In this beautifully written, witty and illuminating book, Steve Jones explores the domestic Darwin, tracing the great naturalist's journey across Britain: a voyage not of the body, but of the mind.
Publisher: Little, Brown Book Group
Number of pages: 352
Dimensions: 198 x 151 x 23 mm
Edition: Digital original
** 'Darwin's theory of evolution is often imagined to be the result of his voyage to the Galapagos Islands aboard HMS Beagle. But as Steve Jones points out at the start of his enthralling book, he spent only five weeks in the Galapagos, whereas for 40 yea * John Carey SUNDAY TIMES *

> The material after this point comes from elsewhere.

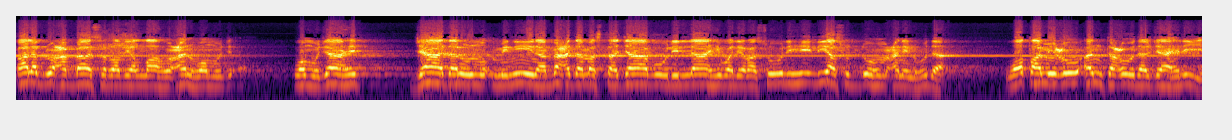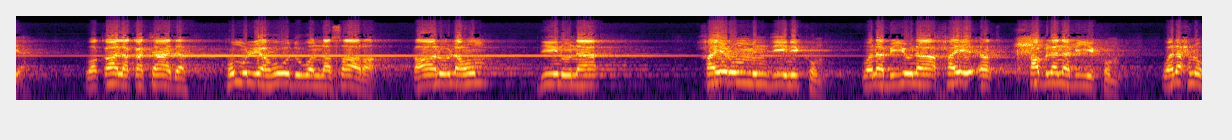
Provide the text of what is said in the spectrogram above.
قال ابن عباس رضي الله عنه ومجاهد جادلوا المؤمنين بعدما استجابوا لله ولرسوله ليصدوهم عن الهدى وطمعوا أن تعود الجاهلية. وقال قتادة هم اليهود والنصارى. قالوا لهم ديننا خير من دينكم ونبينا خير قبل نبيكم ونحن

** 'Wow, Goodness me! Fancy that! Well I never! This is what you will be saying at every other page of Steve Jones's brilliant, remarkable, profound and deeply unsettling book. Your reactions otherwise will be shock and awe: shock at how far down the road to hell humankind has pushed its handcart, and awe at the light way Jones wears his formidable learning. If there is one book to be read at this bicentenary of Charles Darwin's birth and the 150th anniversary of his The Origin of Species, then this must be it * Andy Barclay IRISH TIMES *
Darwin's Island fills in the details of four decades that followed his five years on HMS Beagle. A professor of genetics and a gifted writer who has already successfully updated Darwin for the 21st century in an earlier book, Steve Jones is ideally place * Roger Highfield DAILY TELEGRAPH *